WORK ITEM
Output the data below exactly, without images.

TASK MATERIAL
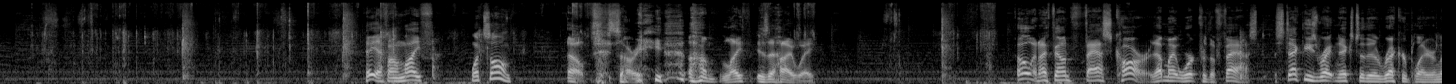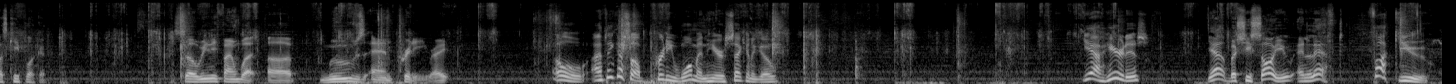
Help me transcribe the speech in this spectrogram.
Hey, I found life. What song? Oh, sorry. um, life is a highway. Oh, and I found fast car. That might work for the fast. Stack these right next to the record player and let's keep looking. So we need to find what? Uh, moves and pretty, right? Oh, I think I saw a pretty woman here a second ago. Yeah, here it is. Yeah, but she saw you and left. Fuck you.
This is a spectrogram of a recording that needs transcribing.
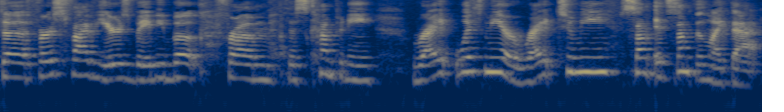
the first five years baby book from this company Write With Me or Write To Me. Some It's something like that.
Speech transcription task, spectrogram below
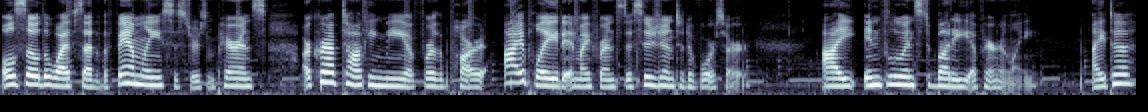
Also, the wife's side of the family, sisters and parents, are crap talking me for the part I played in my friend's decision to divorce her. I influenced Buddy, apparently. Aita?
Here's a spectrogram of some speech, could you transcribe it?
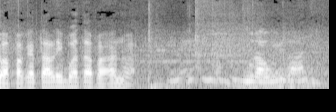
Wah, pakai tali buat apaan, Pak? Ini murah-murahan.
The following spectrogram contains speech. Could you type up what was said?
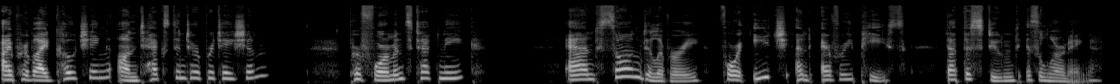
I provide coaching on text interpretation, performance technique, and song delivery for each and every piece that the student is learning.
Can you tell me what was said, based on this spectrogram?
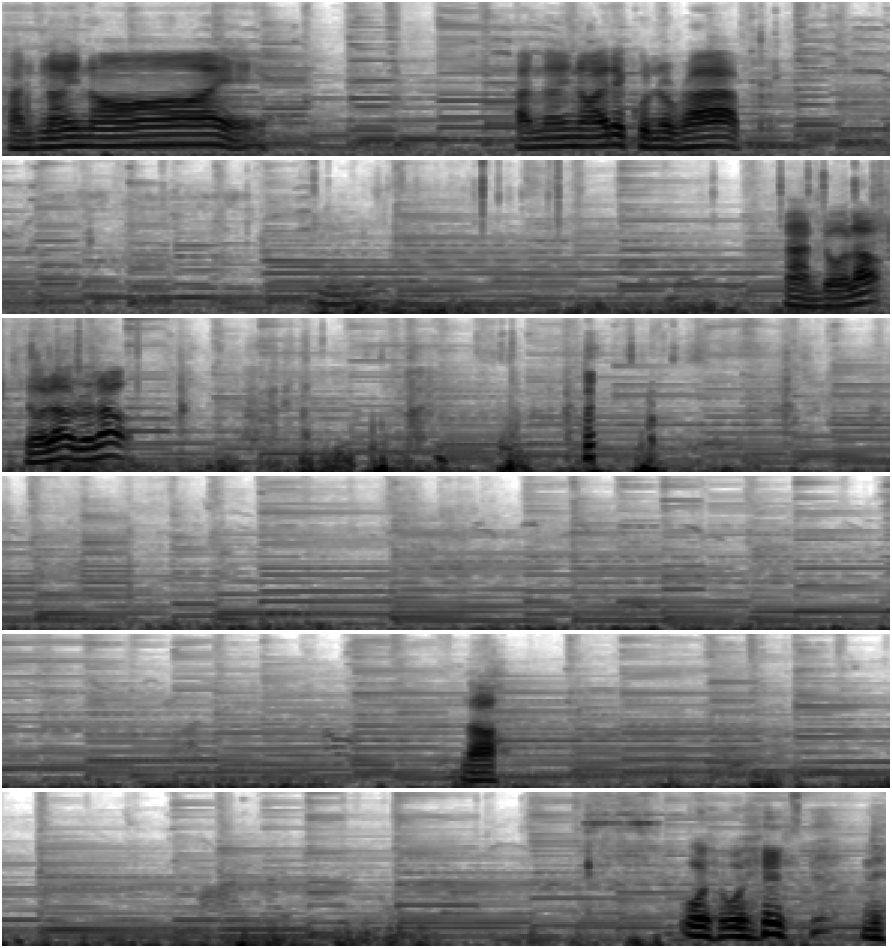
ขันน้อยๆขันน้อยๆ แต่คุณภาพ อ่านโดนแล้ว โดนแล้ว โดนแล้วเนาะอุ้ยอุ้ยนี่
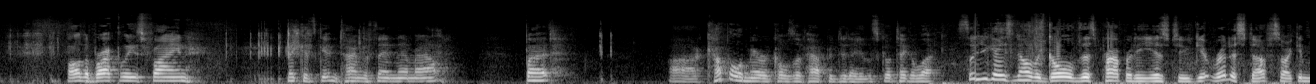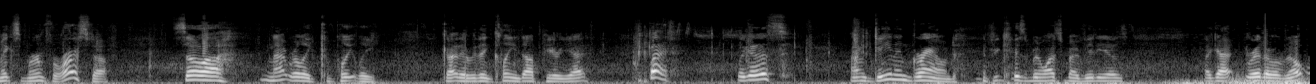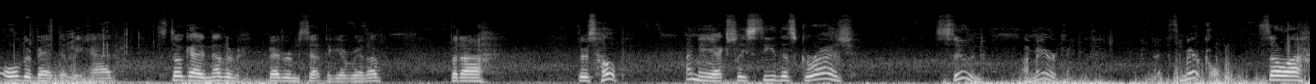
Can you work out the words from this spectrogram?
All the broccoli is fine. I think it's getting time to thin them out. But a couple of miracles have happened today. Let's go take a look. So you guys know the goal of this property is to get rid of stuff so I can make some room for our stuff. So uh, not really completely got everything cleaned up here yet. But look at this. I'm gaining ground. If you guys have been watching my videos, I got rid of an older bed that we had. Still got another bedroom set to get rid of. But uh, there's hope. I may actually see this garage soon. American. It's a miracle. So, uh,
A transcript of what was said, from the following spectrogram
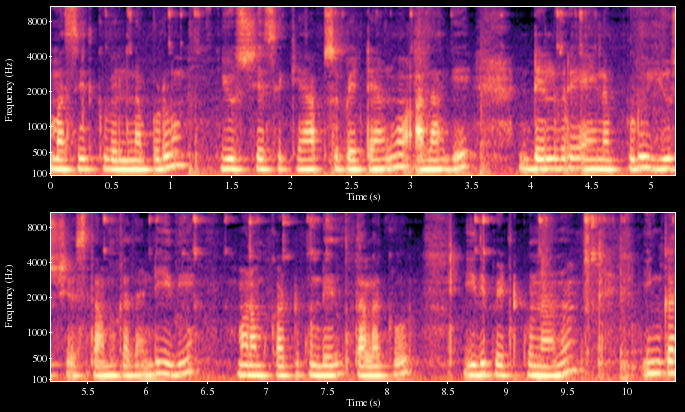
మసీద్కి వెళ్ళినప్పుడు యూస్ చేసే క్యాప్స్ పెట్టాను. అలాగే డెలివరీ అయినప్పుడు యూస్ చేస్తాము కదండి ఇది. మనం కట్టుకునేది తలకు. ఇది పెట్టుకున్నాను. ఇంకా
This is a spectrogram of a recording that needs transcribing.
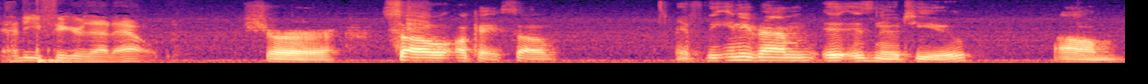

ANSWER TO THIS PROBLEM
Help me transcribe the speech in this spectrogram.
Hey, I found life. What song? Oh, sorry. um, life is a highway. Oh, and I found fast car. That might work for the fast. Stack these right next to the record player and let's keep looking. So we need to find what? Uh, moves and pretty, right? Oh, I think I saw a pretty woman here a second ago. Yeah, here it is. Yeah, but she saw you and left. Fuck you.
This is a spectrogram of a recording that needs transcribing.
the first five years baby book from this company Write With Me or Write To Me. Some It's something like that.
Speech transcription task, spectrogram below
Also, the wife's side of the family, sisters and parents, are crap talking me for the part I played in my friend's decision to divorce her. I influenced Buddy, apparently. Aita?
Here's a spectrogram of some speech, could you transcribe it?
Wah, pakai tali buat apaan, Pak? Ini murah-murahan.
The following spectrogram contains speech. Could you type up what was said?
I provide coaching on text interpretation, performance technique, and song delivery for each and every piece that the student is learning.
Can you tell me what was said, based on this spectrogram?
ขันน้อยๆขันน้อยๆ แต่คุณภาพ อ่านโดนแล้ว โดนแล้ว โดนแล้วเนาะอุ้ยอุ้ยนี่
Can you work out the words from this spectrogram?
All the broccoli is fine. I think it's getting time to thin them out. But a couple of miracles have happened today. Let's go take a look. So you guys know the goal of this property is to get rid of stuff so I can make some room for our stuff. So uh, not really completely got everything cleaned up here yet. But look at this. I'm gaining ground. If you guys have been watching my videos, I got rid of an older bed that we had. Still got another bedroom set to get rid of. But uh, there's hope. I may actually see this garage soon. American. It's a miracle. So, uh,
A transcript of what was said, from the following spectrogram
మసీద్కి వెళ్ళినప్పుడు యూస్ చేసే క్యాప్స్ పెట్టాను. అలాగే డెలివరీ అయినప్పుడు యూస్ చేస్తాము కదండి ఇది. మనం కట్టుకునేది తలకు. ఇది పెట్టుకున్నాను. ఇంకా
This is a spectrogram of a recording that needs transcribing.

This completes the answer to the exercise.